Print each entry again exactly as written, and keep the pictures out.
[[ ENTRIES SHOWN, beginning ]]
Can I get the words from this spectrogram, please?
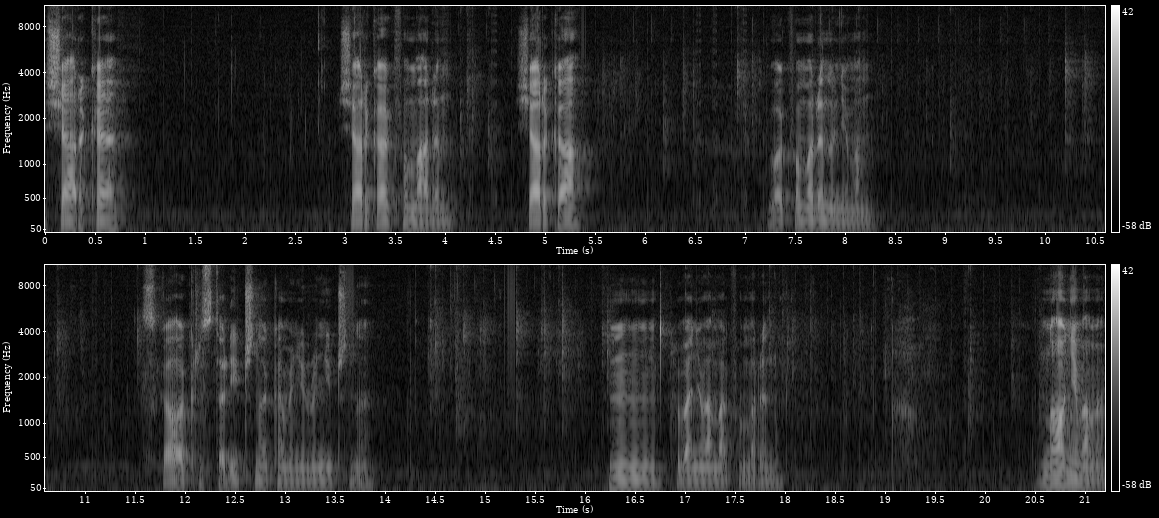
Siarkę, siarka, akwamaryn. Siarka, chyba akwamarynu nie mam. Skała krystaliczna, kamień runiczny. Hmm, chyba nie mamy akwamarynu. No, nie mamy.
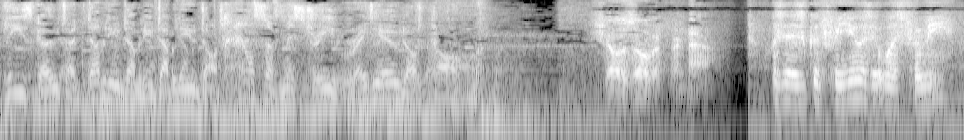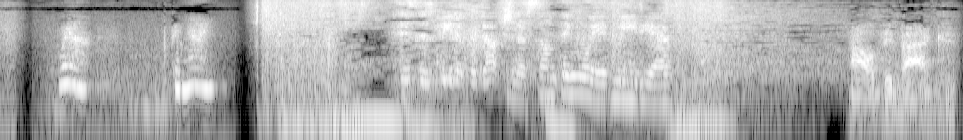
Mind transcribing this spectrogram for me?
please go to www.houseofmysteryradio.com. Show's over for now. Was it as good for you as it was for me? Well, good night. This has been a production of Something Weird Media. I'll be back.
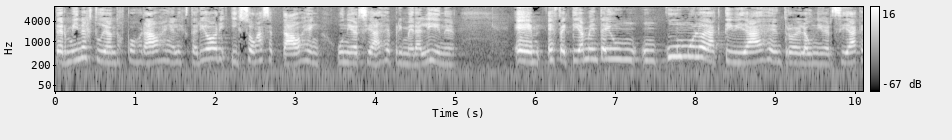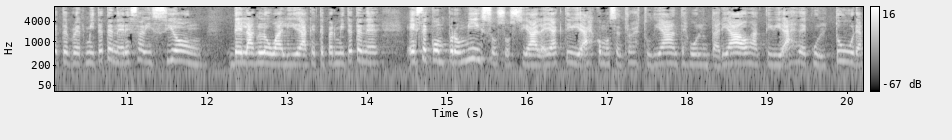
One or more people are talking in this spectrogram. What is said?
termina estudiando posgrados en el exterior y, son aceptados en universidades de primera línea. Eh, efectivamente hay un cúmulo de actividades dentro de la universidad que te permite tener esa visión de la globalidad, que te permite tener ese compromiso social. Hay actividades como centros de estudiantes, voluntariados, actividades de cultura,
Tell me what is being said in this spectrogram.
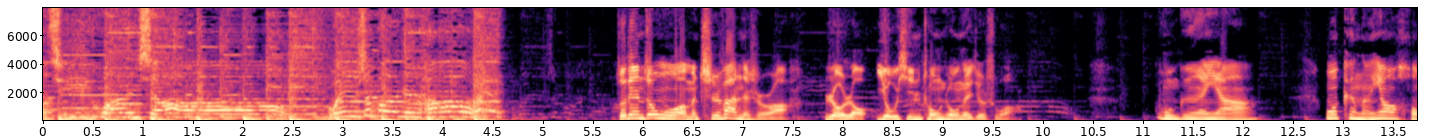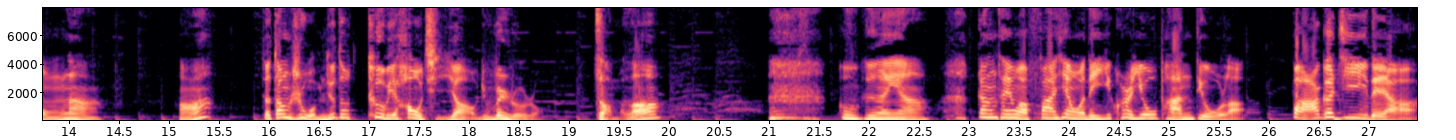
女老少齐欢笑。问声过年好，昨天中午我们吃饭的时候啊，肉肉忧心忡忡的就说：“谷哥呀，我可能要红了啊！”这当时我们就都特别好奇呀，我就问肉肉：“怎么了？”谷哥呀，刚才我发现我的一块 U 盘丢了，八个 G 的呀。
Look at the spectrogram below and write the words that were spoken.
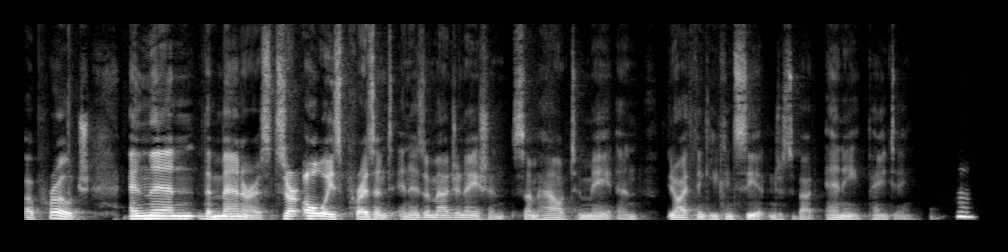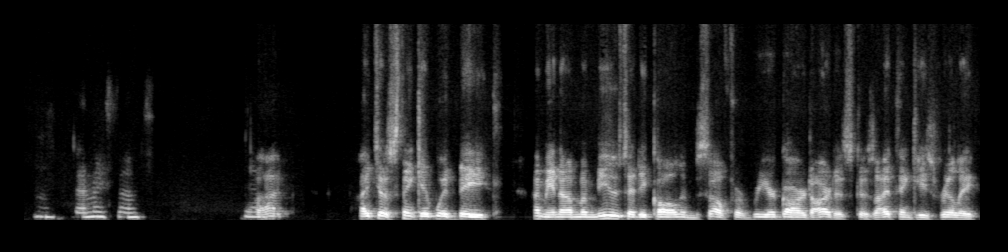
approach. And then the Mannerists are always present in his imagination somehow to me. And you know, I think you can see it in just about any painting. Mhm, That makes sense. Yeah. But I just think it would be, I mean, I'm amused that he called himself a rear guard artist because I think he's really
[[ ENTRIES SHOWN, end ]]
_EXPECTED OUTPUT_:
Can I get the words from this spectrogram, please?
Siarkę, siarka, akwamaryn. Siarka, chyba akwamarynu nie mam. Skała krystaliczna, kamień runiczny. Hmm, chyba nie mamy akwamarynu. No, nie mamy.
Mind transcribing this spectrogram for me?
please go to www.houseofmysteryradio.com. Show's over for now. Was it as good for you as it was for me? Well, good night. This has been a production of Something Weird Media. I'll be back.
One or more people are talking in this spectrogram. What is said?
termina estudiando posgrados en el exterior y, son aceptados en universidades de primera línea. Eh, efectivamente hay un cúmulo de actividades dentro de la universidad que te permite tener esa visión de la globalidad, que te permite tener ese compromiso social. Hay actividades como centros de estudiantes, voluntariados, actividades de cultura,
Tell me what is being said in this spectrogram.
女老少齐欢笑。问声过年好，昨天中午我们吃饭的时候啊，肉肉忧心忡忡的就说：“谷哥呀，我可能要红了啊！”这当时我们就都特别好奇呀，我就问肉肉：“怎么了？”谷哥呀，刚才我发现我的一块 U 盘丢了，八个 G 的呀。
Look at the spectrogram below and write the words that were spoken.
approach. And then the Mannerists are always present in his imagination somehow to me. And you know, I think you can see it in just about any painting. Mhm, That makes sense. Yeah. But I just think it would be, I mean, I'm amused that he called himself a rear guard artist because I think he's really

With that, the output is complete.